Material for this task: Begin

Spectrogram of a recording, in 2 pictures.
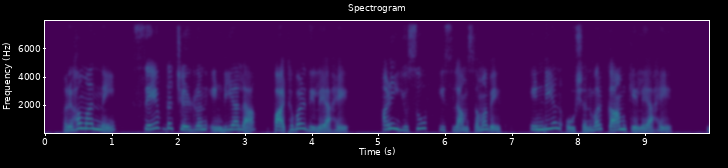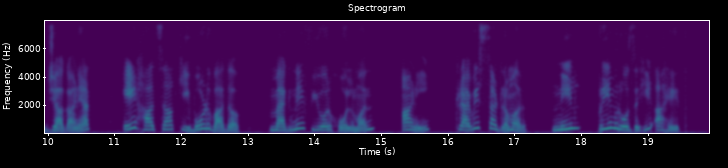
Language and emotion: Marathi, neutral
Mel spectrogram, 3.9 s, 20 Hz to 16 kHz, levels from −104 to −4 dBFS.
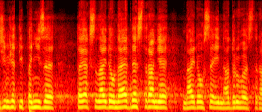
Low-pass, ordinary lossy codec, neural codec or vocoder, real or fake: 14.4 kHz; Opus, 24 kbps; none; real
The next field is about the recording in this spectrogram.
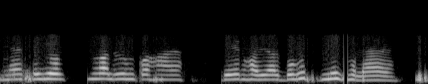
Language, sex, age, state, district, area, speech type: Maithili, female, 18-30, Bihar, Madhubani, rural, conversation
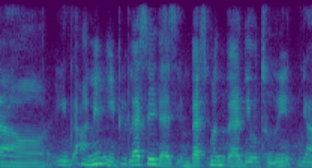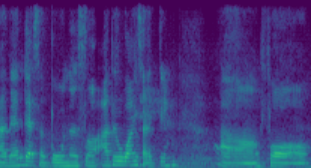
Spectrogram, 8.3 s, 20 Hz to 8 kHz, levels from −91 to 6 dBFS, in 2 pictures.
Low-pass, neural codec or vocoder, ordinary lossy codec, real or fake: none; codec, 16 kHz, 4 kbps, X-Codec, HuBERT features, trained on balanced general audio; none; fake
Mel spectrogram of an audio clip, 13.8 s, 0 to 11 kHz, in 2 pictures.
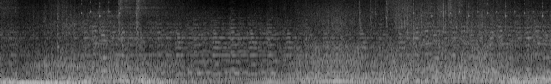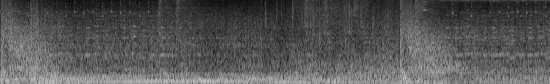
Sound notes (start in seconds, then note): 0.6 car passing; 4.5 Lara's car passing; 6.7 exploding tire; 6.8 huge shotgun blast; 8.0 heavy engine sounds; 11.8 huge shotgun blast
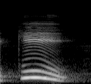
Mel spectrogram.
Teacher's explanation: क तो हमने बहुत थोड़ा बोला, और जो उसकी ई की मात्रा थी वो हमने बहुत लंबी बोली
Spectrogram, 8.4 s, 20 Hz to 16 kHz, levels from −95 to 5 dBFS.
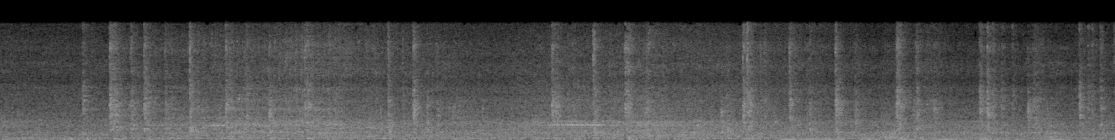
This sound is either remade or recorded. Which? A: recorded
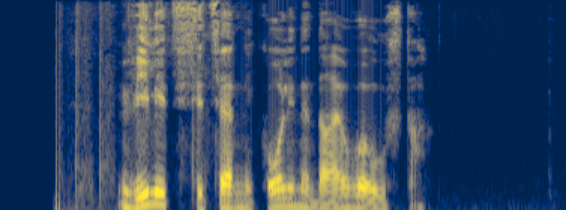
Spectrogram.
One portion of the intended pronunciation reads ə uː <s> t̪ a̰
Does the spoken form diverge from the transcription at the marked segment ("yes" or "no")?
no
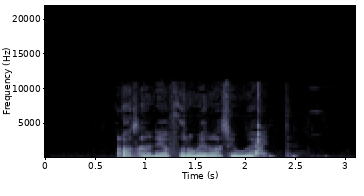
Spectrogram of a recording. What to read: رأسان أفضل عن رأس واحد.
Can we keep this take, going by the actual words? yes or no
no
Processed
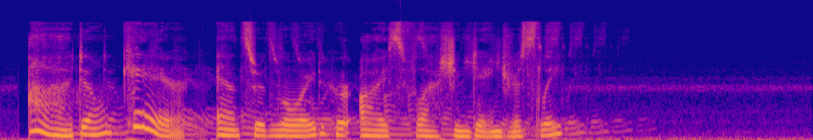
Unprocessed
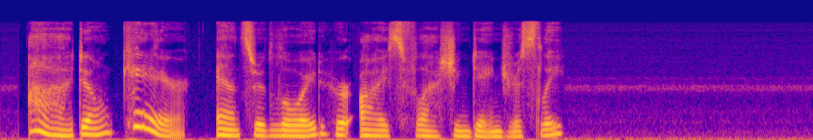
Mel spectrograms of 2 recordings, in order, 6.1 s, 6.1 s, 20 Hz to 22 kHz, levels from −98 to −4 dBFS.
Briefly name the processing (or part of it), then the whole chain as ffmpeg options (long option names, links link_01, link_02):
soft clipper into limiter: -filter_complex "[0:a]asoftclip=type=tanh:threshold=-4dB,alimiter=limit=-11.5dB:level=0:latency=1:release=179,highshelf=frequency=2600:gain=-9,asplit=5[link_01][link_02][link_03][link_04][link_05];[link_02]adelay=178,afreqshift=32,volume=-18dB[link_06];[link_03]adelay=356,afreqshift=64,volume=-24.6dB[link_07];[link_04]adelay=534,afreqshift=96,volume=-31.1dB[link_08];[link_05]adelay=712,afreqshift=128,volume=-37.7dB[link_09];[link_01][link_06][link_07][link_08][link_09]amix=inputs=5:normalize=0,volume=-8.5dB"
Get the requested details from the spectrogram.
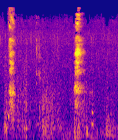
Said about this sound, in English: Here in your cave, while it rains outside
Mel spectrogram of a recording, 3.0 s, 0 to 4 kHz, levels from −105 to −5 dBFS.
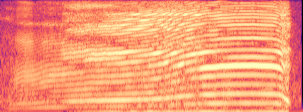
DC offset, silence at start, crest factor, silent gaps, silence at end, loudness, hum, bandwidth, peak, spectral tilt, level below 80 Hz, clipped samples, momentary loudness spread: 7%; 0 s; 4 dB; none; 0 s; -1 LUFS; none; 4 kHz; 0 dBFS; -7 dB/octave; -36 dBFS; 10%; 13 LU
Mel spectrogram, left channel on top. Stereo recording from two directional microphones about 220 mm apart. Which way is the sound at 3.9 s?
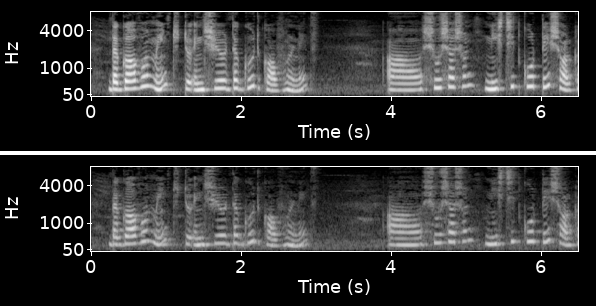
50° left (ahead or behind).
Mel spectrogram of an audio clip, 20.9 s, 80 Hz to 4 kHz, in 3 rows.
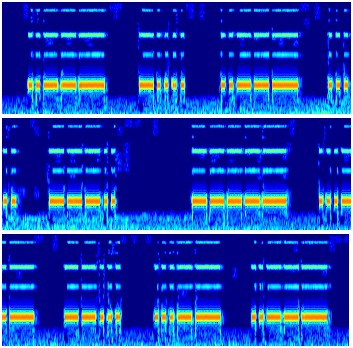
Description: Morse code, heard as a keyed tone, about 16 wpm, spaced as for 9 wpm, 670 Hz. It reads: 26258 03732
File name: Morse Lessons / Morse Lessons / Tape-5B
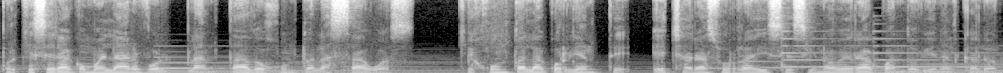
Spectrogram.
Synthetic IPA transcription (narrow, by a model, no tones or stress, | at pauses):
po̞ɾke̞se̞ɾako̞moelaɾβo̞lplant̪aðo̞xunt̪oalasaɣwa̰s | kexunt̪oalako̞rje̞nt̪e | et͡ʃaɾasusraise̞sino̞βe̞ɾakwand̪o̞βje̞nelkalo̞ɾ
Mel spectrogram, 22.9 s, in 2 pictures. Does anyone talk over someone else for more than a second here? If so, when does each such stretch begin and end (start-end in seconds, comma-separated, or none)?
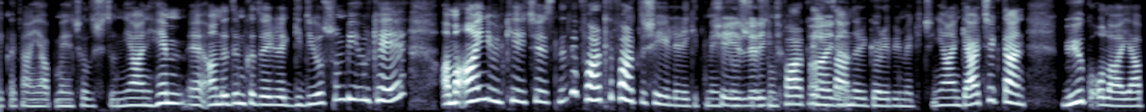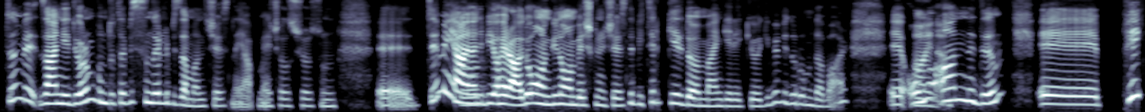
7.1-8.6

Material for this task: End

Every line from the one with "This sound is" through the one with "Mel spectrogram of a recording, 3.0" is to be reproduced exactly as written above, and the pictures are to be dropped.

● **Response to this exercise**:
This sound is either remade or recorded. Which? A: recorded
Spectrogram.
One portion of the intended pronunciation reads ə uː <s> t̪ a̰
Does the spoken form diverge from the transcription at the marked segment ("yes" or "no")?
no
Spectrogram of a recording. What to read: رأسان أفضل عن رأس واحد.
Can we keep this take, going by the actual words? yes or no
no
Processed
Unprocessed
Mel spectrograms of 2 recordings, in order, 6.1 s, 6.1 s, 20 Hz to 22 kHz, levels from −98 to −4 dBFS.
Briefly name the processing (or part of it), then the whole chain as ffmpeg options (long option names, links link_01, link_02):
soft clipper into limiter: -filter_complex "[0:a]asoftclip=type=tanh:threshold=-4dB,alimiter=limit=-11.5dB:level=0:latency=1:release=179,highshelf=frequency=2600:gain=-9,asplit=5[link_01][link_02][link_03][link_04][link_05];[link_02]adelay=178,afreqshift=32,volume=-18dB[link_06];[link_03]adelay=356,afreqshift=64,volume=-24.6dB[link_07];[link_04]adelay=534,afreqshift=96,volume=-31.1dB[link_08];[link_05]adelay=712,afreqshift=128,volume=-37.7dB[link_09];[link_01][link_06][link_07][link_08][link_09]amix=inputs=5:normalize=0,volume=-8.5dB"
Get the requested details from the spectrogram.
Said about this sound, in English: Here in your cave, while it rains outside
Mel spectrogram of a recording, 3.0 s, 0 to 4 kHz, levels from −105 to −5 dBFS.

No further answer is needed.